- WORK TO BE COMPLETED
Under this line are the records; repeat exactly the lines starting at the one containing "Find the spoken" and ending at the one containing "Look at the", omitting pictures.

- DATA SHOWN
:::::

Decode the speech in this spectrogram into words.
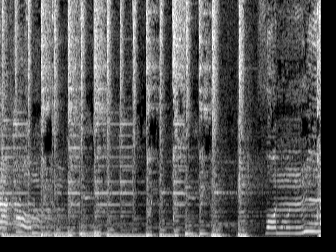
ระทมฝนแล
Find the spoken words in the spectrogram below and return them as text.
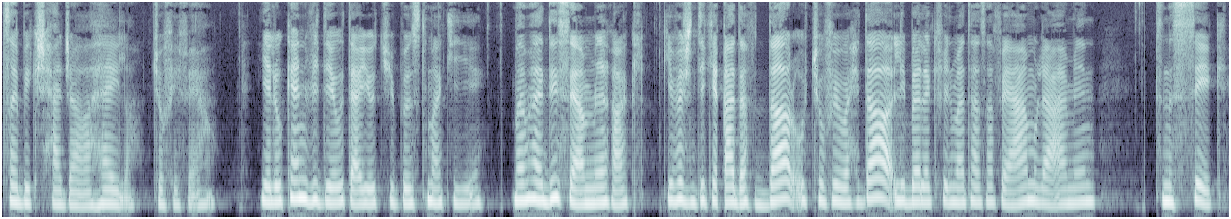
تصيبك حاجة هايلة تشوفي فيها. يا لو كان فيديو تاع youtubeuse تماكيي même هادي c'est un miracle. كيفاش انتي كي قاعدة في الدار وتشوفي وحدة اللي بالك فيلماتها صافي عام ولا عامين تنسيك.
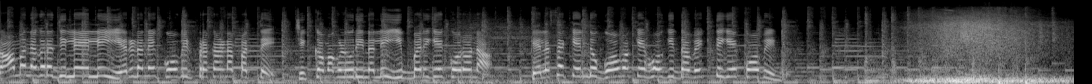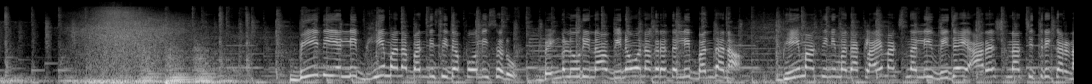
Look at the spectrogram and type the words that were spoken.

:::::

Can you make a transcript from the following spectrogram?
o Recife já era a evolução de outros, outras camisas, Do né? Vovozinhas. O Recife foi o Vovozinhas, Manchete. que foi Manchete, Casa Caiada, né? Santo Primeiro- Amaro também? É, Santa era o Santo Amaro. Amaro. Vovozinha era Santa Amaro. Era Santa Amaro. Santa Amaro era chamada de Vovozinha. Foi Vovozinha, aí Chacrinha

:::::

- ANSWER AREA
Find the spoken words in the spectrogram below and return them as text.
تصيبك حاجة هايلة تشوفي فيها. يا لو كان فيديو تاع youtubeuse تماكيي même هادي c'est un miracle. كيفاش انتي كي قاعدة في الدار وتشوفي وحدة اللي بالك فيلماتها صافي عام ولا عامين تنسيك.
Look at the spectrogram and type the words that were spoken.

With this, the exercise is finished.